There is substantial grip at the front end which at high engine speeds allows you to throttle-steer – ease off or jump on it to adjust lines. Would be interesting to capitalise this on wet tarmac but where is the rain when you need one, right? There is not a strict manner to enjoy the car; any level of skill can appreciate its different qualities but the best is probably to keep the engine at anything above 3,500rpm, preferably while taking on a hill or two. At Bukit Tinggi and the back roads of Janda Baik, the RS 200 Cup explodes to life like a shaped charge, causing all the effects wanted with little room for negative side effects. The smooth shifting and well defined short throw gear action help to keep the revs up even if the French seems indifferent to making heel and toeing easier. The brake pedal is just too small and bites so much at the top that I never can get enough revs in during shifting. But that’s a quick fix with an aftermarket solution.

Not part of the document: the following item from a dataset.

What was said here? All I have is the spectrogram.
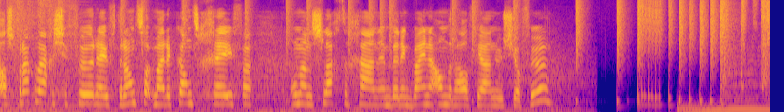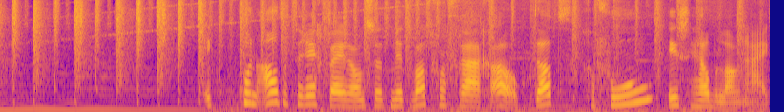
als vrachtwagenchauffeur, heeft Randstad mij de kans gegeven om aan de slag te gaan en ben ik bijna anderhalf jaar nu chauffeur. Ik kon altijd terecht bij Randstad met wat voor vragen ook. Dat gevoel is heel belangrijk.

The steering itself is spot-on with weight and accuracy being the strongest points. Feedback is a bit vague being an electric variable-rate power steering unit but the low 1204kg kerb weight helps to keep the vehicle agile. It turns-in sharply with a slight show of mid-corner understeer, its ContiSportContact audibly straining to continue lateral bite, but still opening up options for the driver to sort out the exit. It’s a bit funny doing all this over what seems to be an overly high seating position, like being on horseback taking corners with gazelle-like speeds. And just as it is immensely impressive in the Megane RS, the rear suspension is handled by a torsion beam set up. Ride quality is bumpy but not thrashy, finely balancing compression and rebound quickly, a black art Renault Sport have so expertly mastered.
I’ve always thought that it’ll be very difficult to beat what the Clio RS 197 could do and indeed it took the Cup chassis to achieve it along with changes to peak power delivery. At RM199,000, only those who can understand the thrill of driving will apply, Angel & Demon Edition or not (only 666 units worldwide). Moreover, the current generation of Clio is at the end of its cycle, and the new one will go politically correct together with its eventual RS. Rumours are it will be force-fed. In Renault Sport we trust, then.
Engine Inline 4, 16v, 1998cc
Transmission 6-speed manual
Max power 200bhp @ 7100rpm
Max torque 215Nm @ 5400rpm
0-100kmh 6.9sec (claimed)
Top speed 225kmh
On Sale Now
EVO rating 5 stars
+ High revving, gearbox, handling